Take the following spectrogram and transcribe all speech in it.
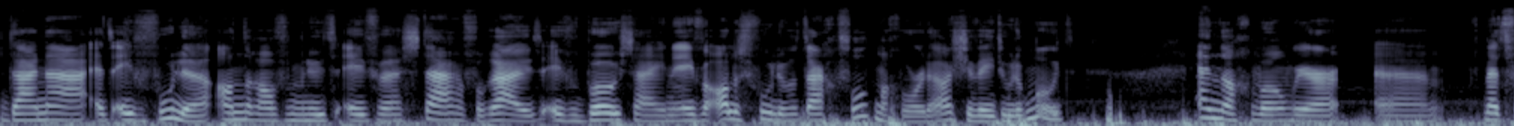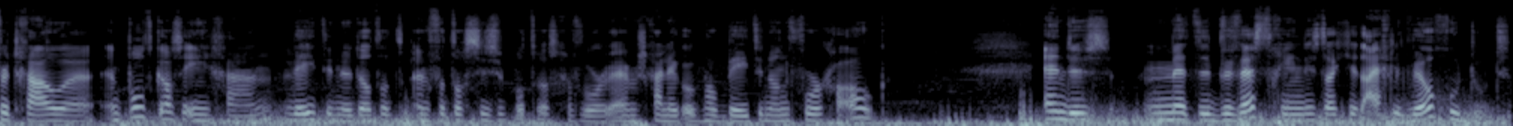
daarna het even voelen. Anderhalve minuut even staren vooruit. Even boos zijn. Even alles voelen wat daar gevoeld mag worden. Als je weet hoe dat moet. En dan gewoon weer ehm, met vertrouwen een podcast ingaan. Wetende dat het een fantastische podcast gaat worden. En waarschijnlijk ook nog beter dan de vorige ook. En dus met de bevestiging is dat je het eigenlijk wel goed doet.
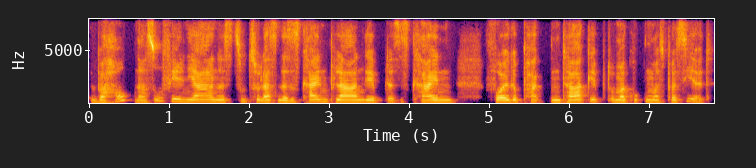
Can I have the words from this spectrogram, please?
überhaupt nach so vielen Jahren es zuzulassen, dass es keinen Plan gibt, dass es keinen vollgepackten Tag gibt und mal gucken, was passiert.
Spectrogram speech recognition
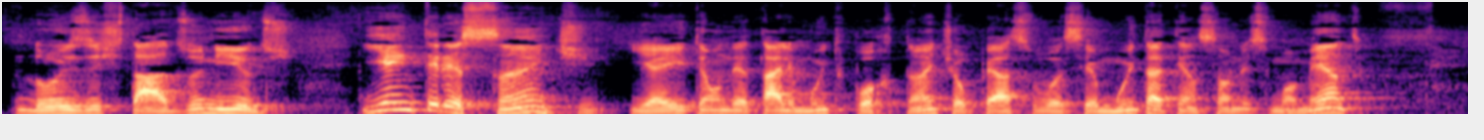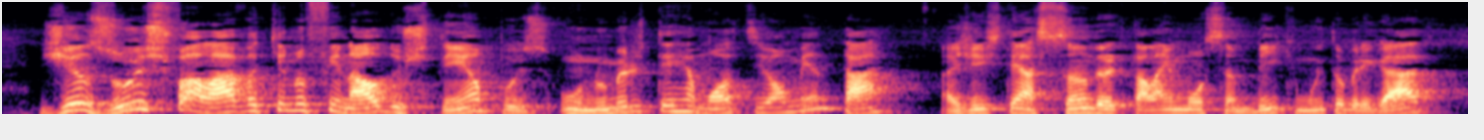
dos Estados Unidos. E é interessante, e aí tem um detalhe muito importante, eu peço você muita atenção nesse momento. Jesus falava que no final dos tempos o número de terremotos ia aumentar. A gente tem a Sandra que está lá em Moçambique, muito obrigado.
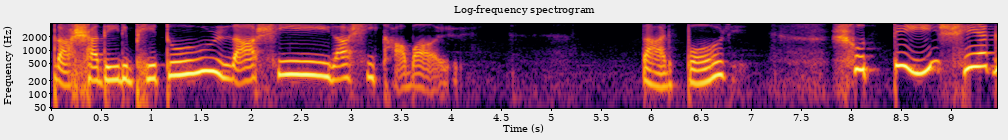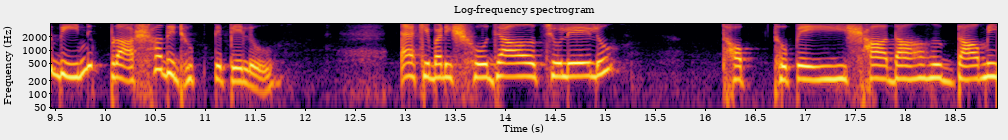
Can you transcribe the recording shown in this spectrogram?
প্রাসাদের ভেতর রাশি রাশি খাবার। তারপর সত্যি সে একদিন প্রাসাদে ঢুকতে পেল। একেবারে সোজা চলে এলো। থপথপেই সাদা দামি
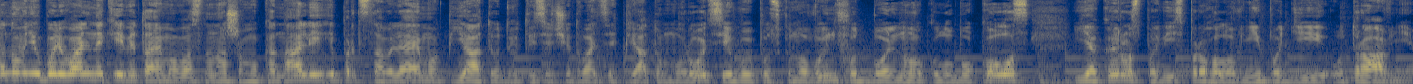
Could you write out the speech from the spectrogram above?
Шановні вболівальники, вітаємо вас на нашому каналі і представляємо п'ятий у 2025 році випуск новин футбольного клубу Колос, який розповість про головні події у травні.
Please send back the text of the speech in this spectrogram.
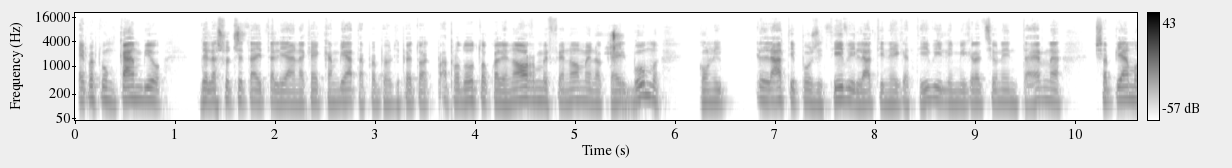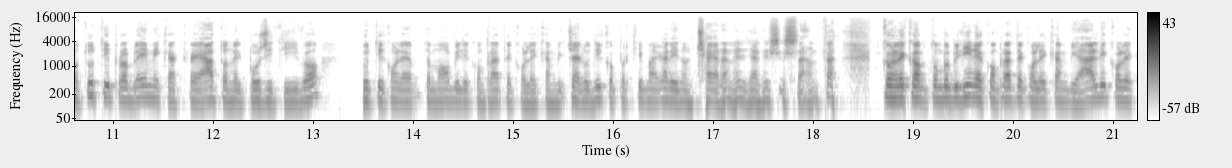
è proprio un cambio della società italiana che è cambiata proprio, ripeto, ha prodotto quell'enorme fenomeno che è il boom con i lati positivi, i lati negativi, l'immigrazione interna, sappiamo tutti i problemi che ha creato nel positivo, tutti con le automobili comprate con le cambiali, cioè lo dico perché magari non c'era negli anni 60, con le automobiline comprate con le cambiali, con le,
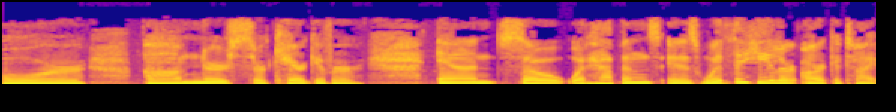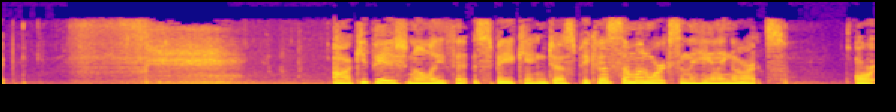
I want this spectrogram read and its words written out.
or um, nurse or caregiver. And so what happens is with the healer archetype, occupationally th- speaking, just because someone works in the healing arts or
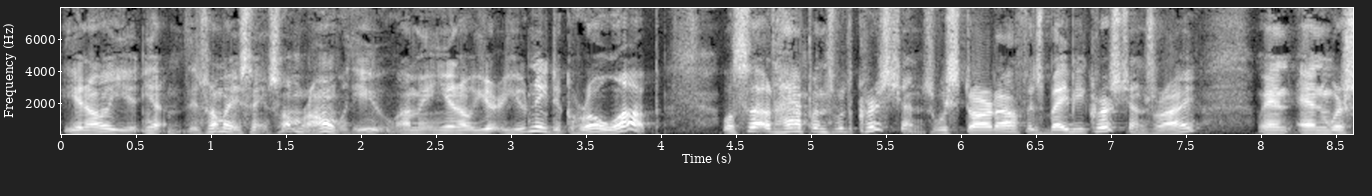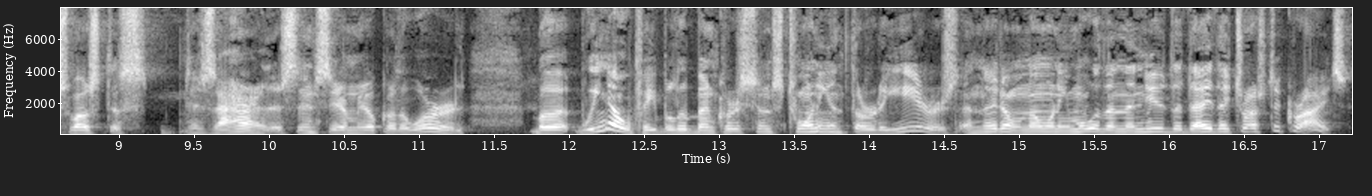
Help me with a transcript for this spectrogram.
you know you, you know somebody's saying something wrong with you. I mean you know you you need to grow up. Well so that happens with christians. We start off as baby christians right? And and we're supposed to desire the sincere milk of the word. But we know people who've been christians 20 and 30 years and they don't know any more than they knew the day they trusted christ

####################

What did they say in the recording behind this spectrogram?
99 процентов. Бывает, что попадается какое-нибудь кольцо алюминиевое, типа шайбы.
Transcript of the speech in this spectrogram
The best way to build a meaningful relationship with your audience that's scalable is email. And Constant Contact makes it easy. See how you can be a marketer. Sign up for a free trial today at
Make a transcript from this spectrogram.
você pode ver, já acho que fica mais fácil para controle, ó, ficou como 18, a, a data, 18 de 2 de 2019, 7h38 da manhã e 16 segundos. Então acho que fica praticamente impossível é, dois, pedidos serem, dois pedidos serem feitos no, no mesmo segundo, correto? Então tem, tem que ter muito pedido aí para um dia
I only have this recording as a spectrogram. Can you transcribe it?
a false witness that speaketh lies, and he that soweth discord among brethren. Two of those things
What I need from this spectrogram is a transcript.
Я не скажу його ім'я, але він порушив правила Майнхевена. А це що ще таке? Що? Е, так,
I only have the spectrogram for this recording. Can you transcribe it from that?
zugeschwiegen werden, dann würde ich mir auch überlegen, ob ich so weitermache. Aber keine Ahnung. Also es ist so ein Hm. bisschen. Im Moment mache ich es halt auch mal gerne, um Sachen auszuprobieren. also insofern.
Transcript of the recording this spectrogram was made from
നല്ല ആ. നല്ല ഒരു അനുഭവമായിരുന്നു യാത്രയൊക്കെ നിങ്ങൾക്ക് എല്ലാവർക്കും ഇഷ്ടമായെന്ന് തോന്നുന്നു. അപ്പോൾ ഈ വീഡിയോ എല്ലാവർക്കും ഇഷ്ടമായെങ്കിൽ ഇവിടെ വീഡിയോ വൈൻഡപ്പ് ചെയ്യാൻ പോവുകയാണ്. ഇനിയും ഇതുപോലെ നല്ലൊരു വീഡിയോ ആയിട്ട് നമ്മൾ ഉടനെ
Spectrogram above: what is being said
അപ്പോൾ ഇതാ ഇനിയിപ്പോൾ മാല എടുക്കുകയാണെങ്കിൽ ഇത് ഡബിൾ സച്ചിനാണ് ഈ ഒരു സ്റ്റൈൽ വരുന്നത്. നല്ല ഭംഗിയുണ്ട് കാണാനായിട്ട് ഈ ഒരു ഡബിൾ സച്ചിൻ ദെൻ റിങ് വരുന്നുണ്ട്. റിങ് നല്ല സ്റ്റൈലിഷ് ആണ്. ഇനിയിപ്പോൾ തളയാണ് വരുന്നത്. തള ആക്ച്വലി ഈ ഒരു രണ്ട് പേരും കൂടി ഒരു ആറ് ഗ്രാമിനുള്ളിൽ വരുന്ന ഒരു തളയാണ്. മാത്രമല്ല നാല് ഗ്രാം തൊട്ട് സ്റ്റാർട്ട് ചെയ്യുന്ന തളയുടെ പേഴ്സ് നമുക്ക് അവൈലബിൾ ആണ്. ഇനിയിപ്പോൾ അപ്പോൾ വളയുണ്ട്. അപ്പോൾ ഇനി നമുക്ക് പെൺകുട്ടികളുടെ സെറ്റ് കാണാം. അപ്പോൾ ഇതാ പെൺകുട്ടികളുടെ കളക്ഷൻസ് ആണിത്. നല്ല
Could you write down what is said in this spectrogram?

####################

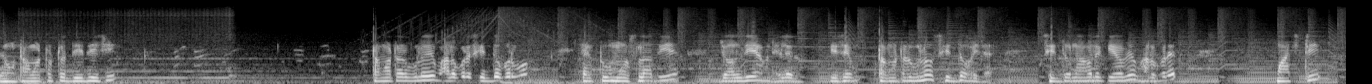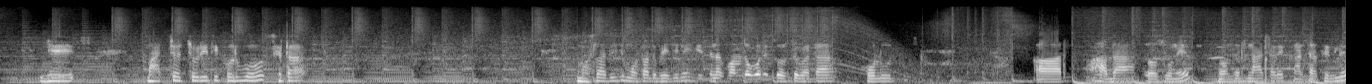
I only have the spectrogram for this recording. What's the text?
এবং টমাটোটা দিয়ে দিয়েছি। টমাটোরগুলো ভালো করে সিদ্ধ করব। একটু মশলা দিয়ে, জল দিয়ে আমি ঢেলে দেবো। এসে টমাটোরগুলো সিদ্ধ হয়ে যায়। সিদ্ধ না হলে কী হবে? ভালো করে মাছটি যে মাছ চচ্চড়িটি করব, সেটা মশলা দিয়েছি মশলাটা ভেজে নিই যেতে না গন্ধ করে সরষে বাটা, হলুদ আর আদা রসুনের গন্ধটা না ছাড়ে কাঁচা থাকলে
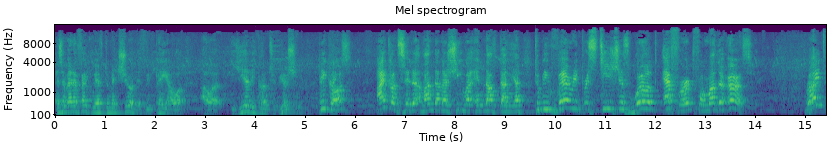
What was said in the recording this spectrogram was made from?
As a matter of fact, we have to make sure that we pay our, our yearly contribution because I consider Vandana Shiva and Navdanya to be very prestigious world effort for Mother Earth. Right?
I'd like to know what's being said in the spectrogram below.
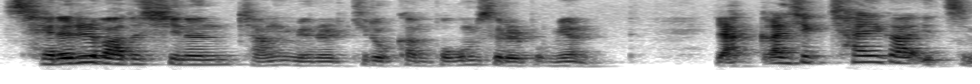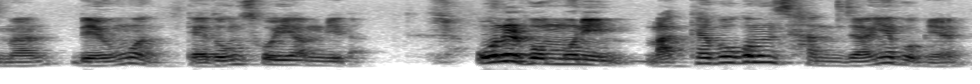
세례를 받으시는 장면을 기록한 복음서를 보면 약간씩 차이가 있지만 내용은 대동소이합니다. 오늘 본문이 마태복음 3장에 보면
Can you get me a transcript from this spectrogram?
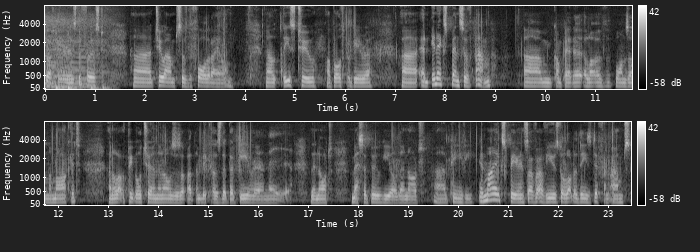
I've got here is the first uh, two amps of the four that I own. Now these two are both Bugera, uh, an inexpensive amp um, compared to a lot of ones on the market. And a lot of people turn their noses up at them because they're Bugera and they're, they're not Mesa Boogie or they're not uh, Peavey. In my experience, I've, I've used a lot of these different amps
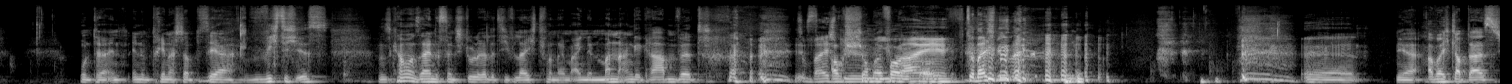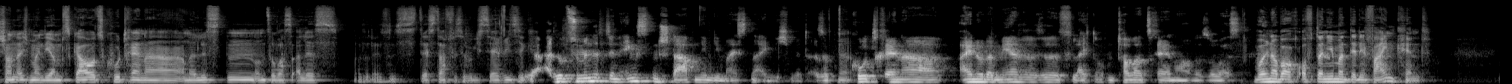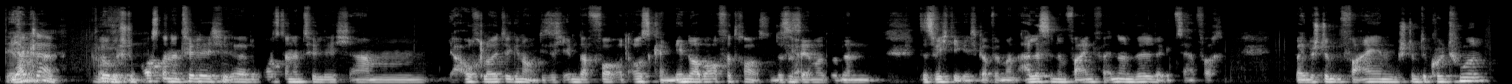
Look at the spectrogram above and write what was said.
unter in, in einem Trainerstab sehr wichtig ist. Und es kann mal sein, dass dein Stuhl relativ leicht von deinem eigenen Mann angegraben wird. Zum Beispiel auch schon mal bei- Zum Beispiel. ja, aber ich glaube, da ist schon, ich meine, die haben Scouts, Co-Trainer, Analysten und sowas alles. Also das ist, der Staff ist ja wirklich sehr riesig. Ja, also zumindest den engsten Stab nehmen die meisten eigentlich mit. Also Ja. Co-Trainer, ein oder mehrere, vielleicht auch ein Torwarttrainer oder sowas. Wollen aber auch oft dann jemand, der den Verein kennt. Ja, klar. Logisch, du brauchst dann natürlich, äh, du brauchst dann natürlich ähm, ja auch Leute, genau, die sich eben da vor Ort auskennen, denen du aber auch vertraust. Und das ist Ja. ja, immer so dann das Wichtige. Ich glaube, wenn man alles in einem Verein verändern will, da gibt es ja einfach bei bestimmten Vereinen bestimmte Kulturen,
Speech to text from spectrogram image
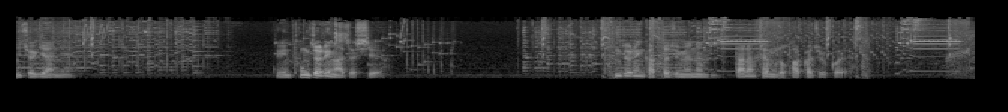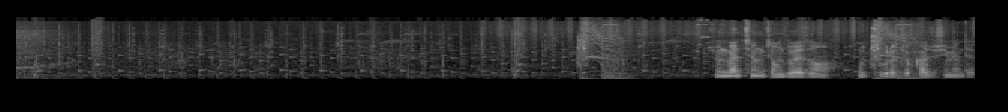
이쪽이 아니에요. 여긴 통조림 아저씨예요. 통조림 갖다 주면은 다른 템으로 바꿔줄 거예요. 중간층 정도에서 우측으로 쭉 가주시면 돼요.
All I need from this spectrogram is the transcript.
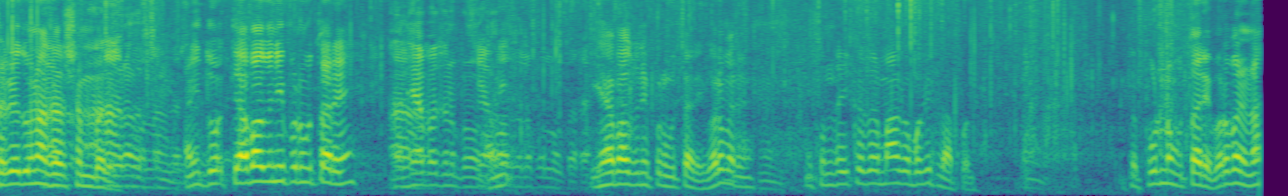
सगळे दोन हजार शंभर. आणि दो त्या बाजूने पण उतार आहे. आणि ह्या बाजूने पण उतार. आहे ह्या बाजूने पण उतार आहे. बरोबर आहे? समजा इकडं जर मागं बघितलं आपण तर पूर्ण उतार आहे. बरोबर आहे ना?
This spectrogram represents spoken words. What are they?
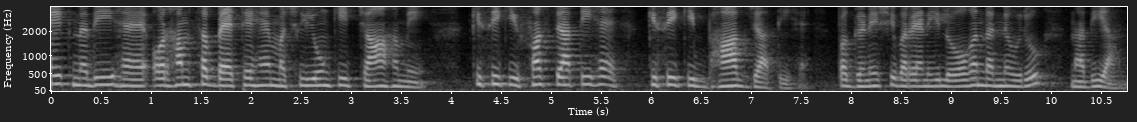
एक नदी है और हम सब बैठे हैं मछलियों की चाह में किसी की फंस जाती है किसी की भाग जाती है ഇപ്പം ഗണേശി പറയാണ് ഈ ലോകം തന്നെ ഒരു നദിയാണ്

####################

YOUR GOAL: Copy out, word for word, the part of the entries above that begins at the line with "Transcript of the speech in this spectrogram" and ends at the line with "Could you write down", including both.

RESPONSE AREA:
Transcript of the speech in this spectrogram
The best way to build a meaningful relationship with your audience that's scalable is email. And Constant Contact makes it easy. See how you can be a marketer. Sign up for a free trial today at
Make a transcript from this spectrogram.
você pode ver, já acho que fica mais fácil para controle, ó, ficou como 18, a, a data, 18 de 2 de 2019, 7h38 da manhã e 16 segundos. Então acho que fica praticamente impossível é, dois, pedidos serem, dois pedidos serem feitos no, no mesmo segundo, correto? Então tem, tem que ter muito pedido aí para um dia
I only have this recording as a spectrogram. Can you transcribe it?
a false witness that speaketh lies, and he that soweth discord among brethren. Two of those things
What I need from this spectrogram is a transcript.
Я не скажу його ім'я, але він порушив правила Майнхевена. А це що ще таке? Що? Е, так,
I only have the spectrogram for this recording. Can you transcribe it from that?
zugeschwiegen werden, dann würde ich mir auch überlegen, ob ich so weitermache. Aber keine Ahnung. Also es ist so ein Hm. bisschen. Im Moment mache ich es halt auch mal gerne, um Sachen auszuprobieren. also insofern.
Transcript of the recording this spectrogram was made from
നല്ല ആ. നല്ല ഒരു അനുഭവമായിരുന്നു യാത്രയൊക്കെ നിങ്ങൾക്ക് എല്ലാവർക്കും ഇഷ്ടമായെന്ന് തോന്നുന്നു. അപ്പോൾ ഈ വീഡിയോ എല്ലാവർക്കും ഇഷ്ടമായെങ്കിൽ ഇവിടെ വീഡിയോ വൈൻഡപ്പ് ചെയ്യാൻ പോവുകയാണ്. ഇനിയും ഇതുപോലെ നല്ലൊരു വീഡിയോ ആയിട്ട് നമ്മൾ ഉടനെ
Spectrogram above: what is being said
അപ്പോൾ ഇതാ ഇനിയിപ്പോൾ മാല എടുക്കുകയാണെങ്കിൽ ഇത് ഡബിൾ സച്ചിനാണ് ഈ ഒരു സ്റ്റൈൽ വരുന്നത്. നല്ല ഭംഗിയുണ്ട് കാണാനായിട്ട് ഈ ഒരു ഡബിൾ സച്ചിൻ ദെൻ റിങ് വരുന്നുണ്ട്. റിങ് നല്ല സ്റ്റൈലിഷ് ആണ്. ഇനിയിപ്പോൾ തളയാണ് വരുന്നത്. തള ആക്ച്വലി ഈ ഒരു രണ്ട് പേരും കൂടി ഒരു ആറ് ഗ്രാമിനുള്ളിൽ വരുന്ന ഒരു തളയാണ്. മാത്രമല്ല നാല് ഗ്രാം തൊട്ട് സ്റ്റാർട്ട് ചെയ്യുന്ന തളയുടെ പേഴ്സ് നമുക്ക് അവൈലബിൾ ആണ്. ഇനിയിപ്പോൾ അപ്പോൾ വളയുണ്ട്. അപ്പോൾ ഇനി നമുക്ക് പെൺകുട്ടികളുടെ സെറ്റ് കാണാം. അപ്പോൾ ഇതാ പെൺകുട്ടികളുടെ കളക്ഷൻസ് ആണിത്. നല്ല
Could you write down what is said in this spectrogram?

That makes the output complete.